In her reply brief Forrest does not object to the first sentence of the foregoing modification proposed by the Attorney General, which states: “Do not remain in the presence of any person whom you know illegally possesses a firearm, deadly weapon, or ammunition.” She asserts this first sentence “essentially mirrors [her] suggestion.”
With respect to the second sentence of the modification proposed by the Attorney General-which (as noted) states, “Also, do not remain in a building, vehicle or in the presence of any person when you knowingly have ready access to a firearm, deadly weapon, or ammunition, regardless of whether it was lawfully possessed or acquired”-Forrest asserts she “would be happy with this second sentence if it was limited to firearms.” She argues this sentence should be limited to firearms because “[a] probationer will have ready access to ‘deadly weapons' and ‘ammunition’ any time she enters either a sporting goods store or a general store such as Walmart as these items are generally placed on store shelves and may be seen as readily accessible.” Forrest proposes the following “hybrid” modification of condition 12.g:
“Do not remain in the presence of any person whom you know illegally possesses a firearm, deadly weapon, or ammunition. Also, do not remain in a building, vehicle or in the presence of any person when you knowingly have ready access to a firearm regardless of whether it was lawfully possessed or acquired.” (Italics added.)
Forrest argues that, under her proposed modification of condition 12.g, “[she] would not be unreasonably restricted in her movements and the state's interest in preventing [her] presence in weapon store houses or [her] living with ‘armed bank robbers' would be maintained.”
We agree.

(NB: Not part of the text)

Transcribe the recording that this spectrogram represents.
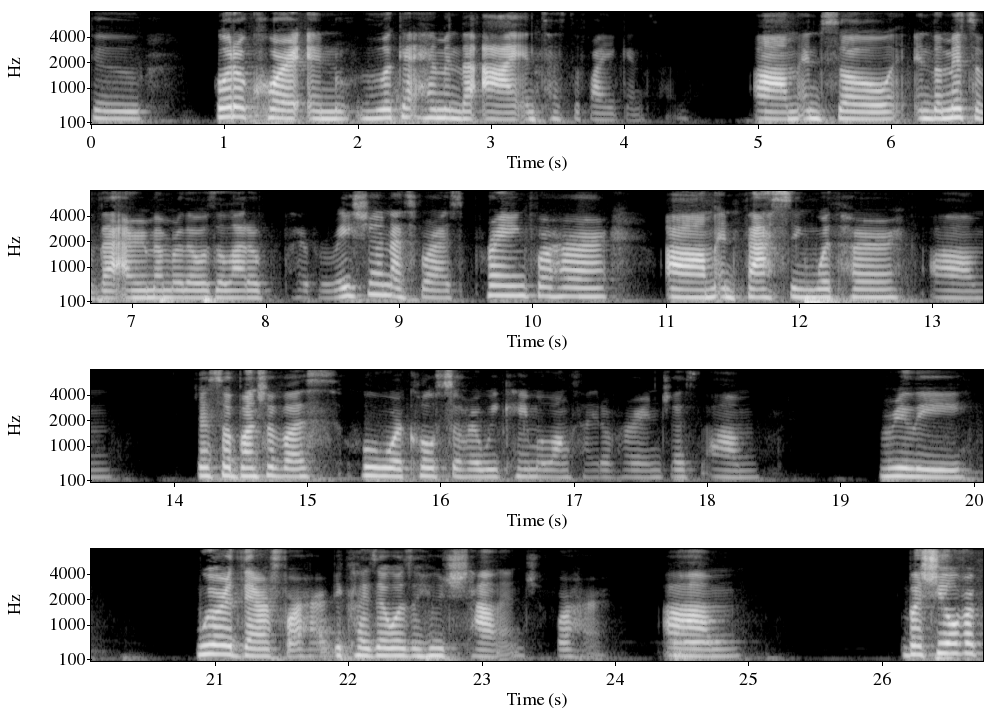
to go to court and look at him in the eye and testify against him. Um, and so, in the midst of that, I remember there was a lot of preparation as far as praying for her um, and fasting with her. Um, just a bunch of us who were close to her, we came alongside of her and just um, really we were there for her because it was a huge challenge for her. Um, but she over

Such a modification will remedy the unconstitutional overbreadth of probation condition 12.g while safeguarding the state's interests in maintaining public safety, preventing future criminality, and rehabilitating Forrest by deterring her from knowingly having ready access to firearms. Accordingly, we shall order that condition 12.g be modified to read as follows:
“Do not remain in the presence of any person who you know illegally possesses a firearm, deadly weapon, or ammunition. Also, do not remain in a building, in a vehicle, or in the presence of any person when you knowingly have ready access to a firearm, regardless of whether it is lawfully possessed or was lawfully acquired.”
See footnote *, ante .
Probation condition 12.g is modified to read: “Do not remain in the presence of any person who you know illegally possesses a firearm, deadly weapon, or ammunition. Also, do not remain in a building, in a vehicle, or in the presence of any person when you knowingly have ready access to a firearm, regardless of whether it is lawfully possessed or was lawfully acquired.” As so modified, the judgment is affirmed.The matter is remanded to the superior court with directions to (1) correct probation condition 12.g., which is set forth in the October 28, 2013 order granting formal probation, and forward a copy of the corrected condition to the probation authorities; and (2) correct both the October 28, 2013 minute order and the October 28, 2013 probation order to reflect the court's oral pronouncement of sentence that she serve 365 days in local custody as a condition of her probation and forward a copy of the corrected probation order to the probation authorities.